|Free-roaming appears in the form of a subway, opening up the city rather nicely (while bulking up the game's length too...)|
Throw in the awful checkpoints and lame multiplayer, and all in all, I have to say The Darkness disappoints. It's a shame really, because first impressions proved good, and it's unquestionably one of the most stunningly atmospheric games ever, with the presentation in particular truly immaculate. Everything from the menus to the loading screens to the surprisingly intriguing storyline wreak of style.
The numerous flaws just hold it back for me though, and I don't think it'll be one to linger long in the memory as a result. Come back Vin, all is forgiven...!
Your rebuttal, sir?
Tom: Alright, again I have to agree, the multiplayer is pretty weak. But you can simply ignore it and have one damn fine and dandy single player experience here, albeit one that might not last too long. Personally, I quite enjoyed helping the people out and the various side quests too (everyone's favorite harmonica player, being a prime example). The odd good deed made me feel all warm and fuzzy inside...evened out nicely by then murdering people in cold blood.

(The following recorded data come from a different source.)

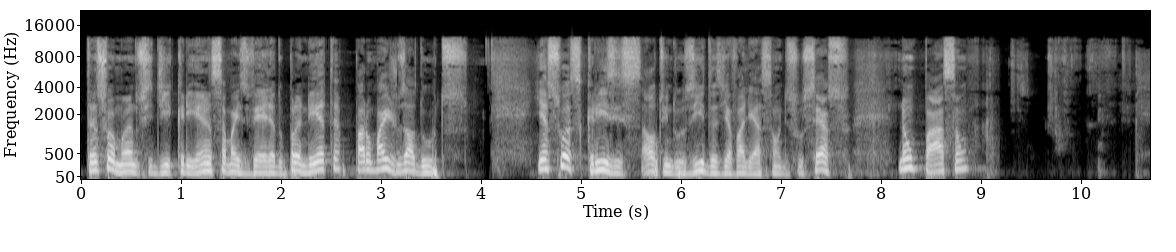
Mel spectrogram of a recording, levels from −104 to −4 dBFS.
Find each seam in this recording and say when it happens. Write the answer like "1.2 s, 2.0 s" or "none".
3.1 s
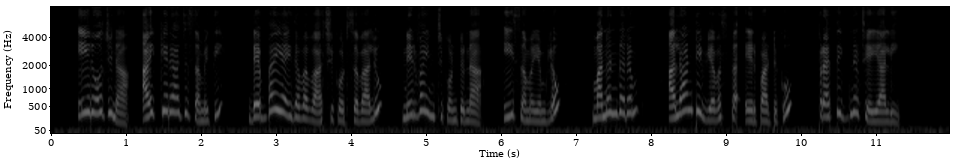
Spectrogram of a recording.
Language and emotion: Telugu, neutral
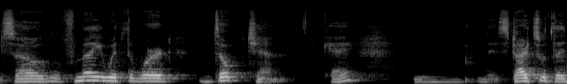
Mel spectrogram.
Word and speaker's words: Dzogchen: So sometimes it's actually pronounced as Dzogchen. Okay, either way. Another factor is that D. The D generally is not considered a part of the pronunciation, but in English, we often just pronounce it as if it starts with the Z, the Dzogchen, but it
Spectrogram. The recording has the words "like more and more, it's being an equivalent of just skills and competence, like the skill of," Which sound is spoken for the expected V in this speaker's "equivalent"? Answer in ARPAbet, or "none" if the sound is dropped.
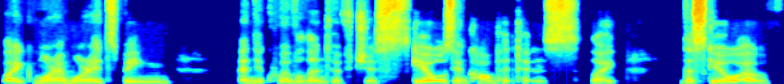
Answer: V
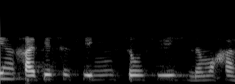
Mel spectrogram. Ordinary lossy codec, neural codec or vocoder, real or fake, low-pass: none; none; real; 3.6 kHz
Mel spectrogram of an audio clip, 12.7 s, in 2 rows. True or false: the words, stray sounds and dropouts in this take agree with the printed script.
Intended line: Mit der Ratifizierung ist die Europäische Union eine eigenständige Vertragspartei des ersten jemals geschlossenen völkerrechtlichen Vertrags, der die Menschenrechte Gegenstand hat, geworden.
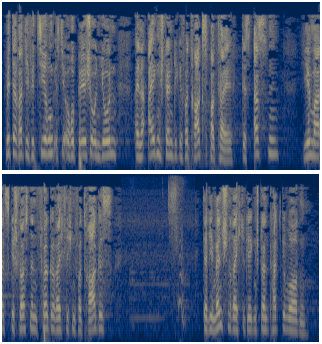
false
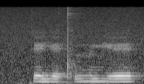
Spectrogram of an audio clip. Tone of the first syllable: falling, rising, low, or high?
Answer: high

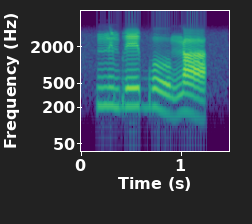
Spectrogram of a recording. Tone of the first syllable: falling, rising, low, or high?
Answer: high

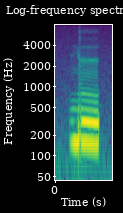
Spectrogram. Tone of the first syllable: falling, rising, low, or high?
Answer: high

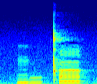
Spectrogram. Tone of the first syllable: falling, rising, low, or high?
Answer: high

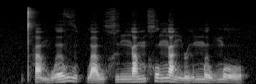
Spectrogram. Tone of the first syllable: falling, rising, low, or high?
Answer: low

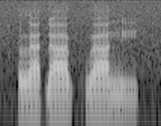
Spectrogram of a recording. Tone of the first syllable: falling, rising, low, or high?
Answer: high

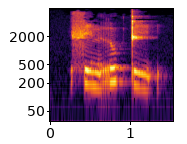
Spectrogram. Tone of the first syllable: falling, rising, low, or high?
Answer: low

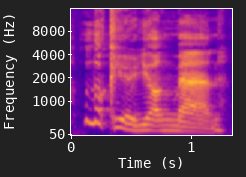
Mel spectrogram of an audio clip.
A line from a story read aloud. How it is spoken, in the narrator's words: he said more furiously than before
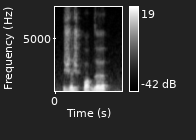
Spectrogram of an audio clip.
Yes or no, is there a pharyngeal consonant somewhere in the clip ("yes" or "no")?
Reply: no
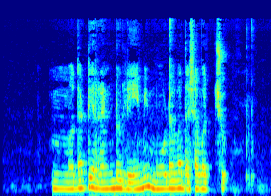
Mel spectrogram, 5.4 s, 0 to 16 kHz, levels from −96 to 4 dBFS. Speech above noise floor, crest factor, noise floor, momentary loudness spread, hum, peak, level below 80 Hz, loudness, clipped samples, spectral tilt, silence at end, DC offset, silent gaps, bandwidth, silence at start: 43 dB; 14 dB; -69 dBFS; 7 LU; none; -14 dBFS; -64 dBFS; -27 LUFS; under 0.1%; -6.5 dB/octave; 0.4 s; under 0.1%; none; 11.5 kHz; 1.05 s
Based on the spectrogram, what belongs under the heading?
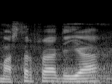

True, it's not quite the game it could, and I feel should have been, and it does have some niggling little problems, but all in all, I'd have to say The Darkness is more than worth your money. In the calm before the storm that is the remainder of this year, I'd say it should tide you over nicely.